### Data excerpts
☆ ☆ ☆ ☆ ☆
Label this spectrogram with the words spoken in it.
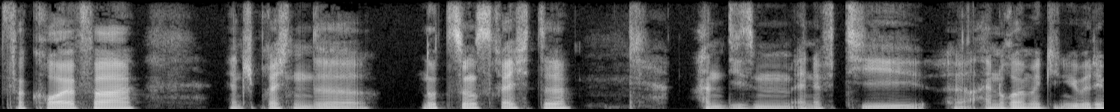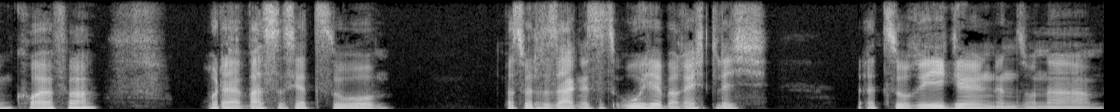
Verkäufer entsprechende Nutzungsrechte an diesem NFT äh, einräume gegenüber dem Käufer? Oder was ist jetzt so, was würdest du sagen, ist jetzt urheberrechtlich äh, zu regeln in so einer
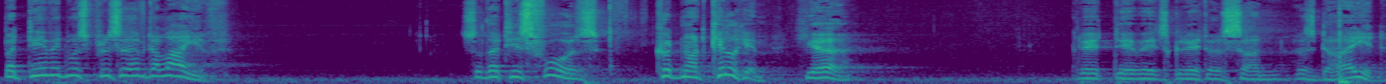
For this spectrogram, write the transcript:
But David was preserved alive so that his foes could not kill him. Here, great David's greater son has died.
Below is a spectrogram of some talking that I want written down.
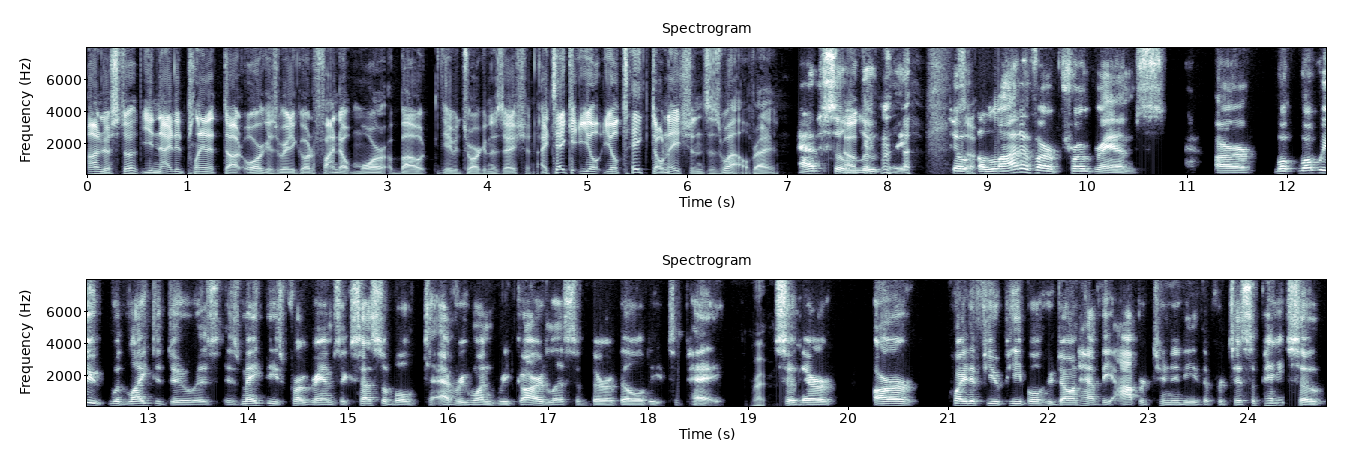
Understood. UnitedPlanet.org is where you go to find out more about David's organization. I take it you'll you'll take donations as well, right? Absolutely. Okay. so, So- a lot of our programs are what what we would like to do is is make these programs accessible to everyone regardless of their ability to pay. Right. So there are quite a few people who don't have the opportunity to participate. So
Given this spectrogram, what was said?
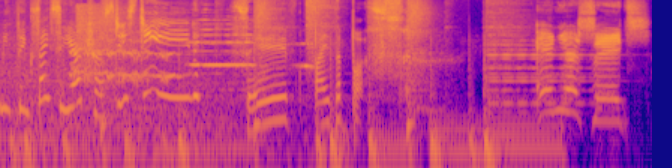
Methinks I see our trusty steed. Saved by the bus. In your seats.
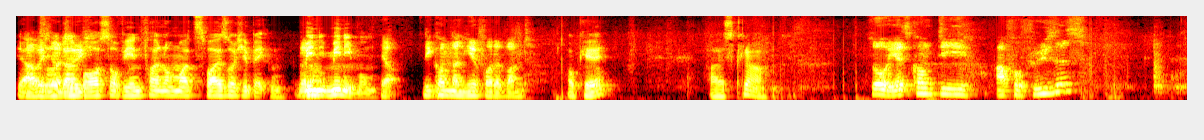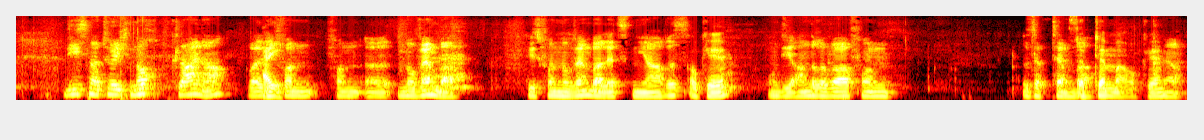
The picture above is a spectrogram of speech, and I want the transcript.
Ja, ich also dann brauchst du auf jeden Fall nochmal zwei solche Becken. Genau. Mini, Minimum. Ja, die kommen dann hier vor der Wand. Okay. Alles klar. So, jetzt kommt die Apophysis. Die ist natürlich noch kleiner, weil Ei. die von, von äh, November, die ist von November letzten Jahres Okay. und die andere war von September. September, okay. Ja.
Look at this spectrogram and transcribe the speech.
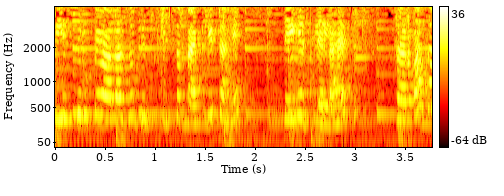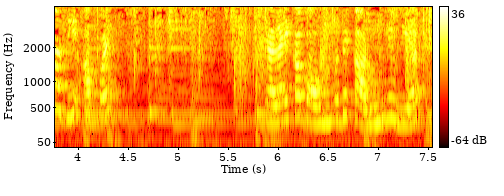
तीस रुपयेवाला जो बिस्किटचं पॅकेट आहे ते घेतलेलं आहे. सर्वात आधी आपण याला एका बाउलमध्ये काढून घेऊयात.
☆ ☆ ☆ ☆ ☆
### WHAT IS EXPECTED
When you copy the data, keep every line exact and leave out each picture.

### SOLUTION
Label this spectrogram with the words spoken in it.
Verkäufer entsprechende Nutzungsrechte an diesem NFT äh, einräume gegenüber dem Käufer? Oder was ist jetzt so, was würdest du sagen, ist jetzt urheberrechtlich äh, zu regeln in so einer
For this spectrogram, write the transcript:
But David was preserved alive so that his foes could not kill him. Here, great David's greater son has died.
Below is a spectrogram of some talking that I want written down.
Understood. UnitedPlanet.org is where you go to find out more about David's organization. I take it you'll you'll take donations as well, right? Absolutely. Okay. so, So- a lot of our programs are what what we would like to do is is make these programs accessible to everyone regardless of their ability to pay. Right. So there are quite a few people who don't have the opportunity to participate. So
Given this spectrogram, what was said?
Methinks I see our trusty steed. Saved by the bus. In your seats.
The picture above is a spectrogram of speech, and I want the transcript.
Ja, ich also dann brauchst du auf jeden Fall nochmal zwei solche Becken. Genau. Mini, Minimum. Ja, die kommen dann hier vor der Wand. Okay. Alles klar. So, jetzt kommt die Apophysis. Die ist natürlich noch kleiner, weil Ei. die von, von äh, November, die ist von November letzten Jahres Okay. und die andere war von September. September, okay. Ja.
Look at this spectrogram and transcribe the speech.
तीस रुपयेवाला जो बिस्किटचं पॅकेट आहे ते घेतलेलं आहे. सर्वात आधी आपण याला एका बाउलमध्ये काढून घेऊयात.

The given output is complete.